Our Music Curriculum
What is Music?
Music is an expression of art through exploring sound.
Who leads music at Scarcliffe and what is their vision?
The music leader at our school is Sarah Bannister - who is also the teacher in Class 2. For further information about the music curriculum, or for other support, she can be contacted via email. email@example.com
The subject leader's vision for music is develop an enjoyment of music and to provide opportunities for children to express themselves. She aims for the children to stay in time with music when performing, increase self-confidence, develop an appreciation for music and to become critical thinkers as well as nurture creativity and understand how music is created.
Music Curriculum Intent
At Scarcliffe, we aim:
- To confidently sing a range of complex songs to an audience.
- To move, clap and perform in rhythm.
- To perform solo and in groups with increasing confidence, expression and level of skill.
- Listen and evaluate a range of music.
- Compose music for a range of purposes, using and reading musical notations.
In order to achieve this, we have developed our curriculum intent under four broad headings that we hope to deliver through the music curriculum. These are:
Our curriculum intent document for Music (see below) shows how these areas are developed progressively during a pupil’s time at Scarcliffe.
How Music is implemented at Scarcliffe
At Scarcliffe, the music intent document, developed from the National Curriculum, informs planning in each class. The themes taught in each class have been well thought out to cover all objectives in the National Curriculum over a two-year cycle.
At Scarcliffe, music is split differently in EYFS/ Key Stage 1 and Key Stage 2.
In EYFS and Key Stage 1, the Charanga scheme is used which is based on:
- Listening and rhythm.
- Singing and practicing skills.
This scheme includes each section of the curriculum in every lesson. For example, the lesson will begin with discussions about what music is. The children are then exposed to different genres of music where they concentrate on feelings, emotions and finding the beat. This is built on and progressed throughout a unit. Children are asked music related questions to further their knowledge and evaluate the music they have listened to. After this, the children are taught new skills which are normally accompanied with a song. The songs are practiced and performed with and without musical instruments.
In Key Stage 2, the Music Partnership Team come into our school and teach the children how to play musical instruments. The instruments they learn to play are the ukulele and flute. A similar method is used in Key Stage 2 as in Key Stage 1. During this time, the children develop an awareness for reading music and understanding different chords.
Performances are available to show other classes or parents.
Children also perform musical shows during their time at school.
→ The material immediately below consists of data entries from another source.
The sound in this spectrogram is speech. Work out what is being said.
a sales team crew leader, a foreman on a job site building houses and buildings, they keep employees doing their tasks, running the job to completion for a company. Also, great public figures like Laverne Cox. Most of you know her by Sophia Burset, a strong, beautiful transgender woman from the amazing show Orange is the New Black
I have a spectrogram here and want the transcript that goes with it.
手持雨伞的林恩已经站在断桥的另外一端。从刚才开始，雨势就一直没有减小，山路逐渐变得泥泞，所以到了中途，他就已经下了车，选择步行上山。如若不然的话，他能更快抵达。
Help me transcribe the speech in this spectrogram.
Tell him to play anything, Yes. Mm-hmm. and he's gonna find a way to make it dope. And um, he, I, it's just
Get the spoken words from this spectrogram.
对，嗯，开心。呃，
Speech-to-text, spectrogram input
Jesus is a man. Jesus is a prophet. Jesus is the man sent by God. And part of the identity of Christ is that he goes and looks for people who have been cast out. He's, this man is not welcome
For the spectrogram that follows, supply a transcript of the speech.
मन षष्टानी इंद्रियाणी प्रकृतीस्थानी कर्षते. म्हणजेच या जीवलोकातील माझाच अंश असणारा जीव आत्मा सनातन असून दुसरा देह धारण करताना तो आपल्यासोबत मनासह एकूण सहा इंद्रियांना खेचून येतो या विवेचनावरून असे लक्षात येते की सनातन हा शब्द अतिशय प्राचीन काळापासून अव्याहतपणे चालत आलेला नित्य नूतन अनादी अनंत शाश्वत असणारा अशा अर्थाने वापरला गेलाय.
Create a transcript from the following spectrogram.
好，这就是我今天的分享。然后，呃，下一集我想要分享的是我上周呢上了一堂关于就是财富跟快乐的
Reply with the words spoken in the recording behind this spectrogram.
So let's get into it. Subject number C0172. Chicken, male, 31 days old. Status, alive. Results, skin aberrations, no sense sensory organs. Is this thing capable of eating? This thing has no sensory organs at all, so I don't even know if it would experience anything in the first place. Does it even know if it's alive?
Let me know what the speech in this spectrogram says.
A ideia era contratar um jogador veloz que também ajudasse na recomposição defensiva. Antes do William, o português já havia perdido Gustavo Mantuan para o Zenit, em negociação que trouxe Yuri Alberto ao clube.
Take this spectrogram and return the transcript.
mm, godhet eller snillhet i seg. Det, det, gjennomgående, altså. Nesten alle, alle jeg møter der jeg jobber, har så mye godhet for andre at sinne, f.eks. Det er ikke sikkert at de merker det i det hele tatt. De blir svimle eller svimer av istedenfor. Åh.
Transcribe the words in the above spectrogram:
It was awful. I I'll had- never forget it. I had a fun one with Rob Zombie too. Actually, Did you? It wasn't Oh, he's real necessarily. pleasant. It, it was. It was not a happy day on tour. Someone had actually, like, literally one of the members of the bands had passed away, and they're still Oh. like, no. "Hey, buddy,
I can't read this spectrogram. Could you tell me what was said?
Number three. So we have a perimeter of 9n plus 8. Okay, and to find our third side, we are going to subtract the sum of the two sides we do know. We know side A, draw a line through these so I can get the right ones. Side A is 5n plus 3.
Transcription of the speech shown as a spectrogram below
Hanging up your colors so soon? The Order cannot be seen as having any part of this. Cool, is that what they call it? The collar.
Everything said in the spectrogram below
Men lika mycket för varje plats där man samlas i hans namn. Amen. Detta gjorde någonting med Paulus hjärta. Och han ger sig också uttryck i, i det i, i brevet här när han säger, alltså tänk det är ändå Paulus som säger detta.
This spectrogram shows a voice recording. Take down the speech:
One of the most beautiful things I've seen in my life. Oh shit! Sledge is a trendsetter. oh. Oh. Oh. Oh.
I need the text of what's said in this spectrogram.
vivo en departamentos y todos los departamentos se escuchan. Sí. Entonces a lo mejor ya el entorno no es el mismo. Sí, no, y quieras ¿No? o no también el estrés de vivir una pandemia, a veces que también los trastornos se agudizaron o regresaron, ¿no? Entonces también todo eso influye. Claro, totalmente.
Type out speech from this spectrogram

These are usually performed in Autumn Term 2 and include teaching the children to sing a range of songs.
During assemblies, children are exposed to a wide range of classical music which they learn to appreciate and name to broaden their music knowledge. The music leader also delivers a whole school singing assembly each week.
Our Curriculum Overview for Music
We cover the majority of the music curriculum through music lessons. However, certain aspects are covered through assemblies, topic work, plays and performances and through computing. The curriculum overview shows where each of the intent statements is covered.
Links to our core abilities
We have identified seven core abilities that we hope to develop through our curriculum offer.
- Questioning and curiosity
- Critical thinking and open-mindedness
- Perseverance and resilience
- Team work
We can develop many of these core abilities through effective music teaching, but we particularly focus on developing creativity, team work, independence and resilience.
Knowledge Organisers and Learning Journeys
In Music, we do not currently create Knowledge Organisers. Often, learning Journeys are created and developed as part of the topic curriculum alongside other subjects.
Monitoring the impact of teaching in Music
We understand the importance of teaching high quality music lessons to all children and leaders monitor the impact of teaching in a variety of ways.
The subject leader spends time in classes - seeing what the children are learning, talking to pupils about their understanding and views about music and talking to staff about the learning sequence they are following. The subject leader regularly liaises with to talk to the Music Partnership team who work with Key Stage 2.
The information is then shared and discussed with staff.
Staff assess children against the curriculum intent statements each year. Information is centered around determining which children are not yet at the expected standard and who are very secure within the expected standard. This provides us with information to inform our future teaching.
Here are some great websites to support learning in music:
Music at home
We do not set homework as such for music. However, each term class teachers send home a homework menu linked to their current topic and these may include options related to music. Children are encouraged and celebrated when bringing in music related topics.
Examples of pupil work
Trips and visitors to school
We occasionally plan visitors to come into school to enrich the curriculum with events such as African drumming. Children also have the opportunity to visit and take part in singing collaborations with other schools and often perform these to parents.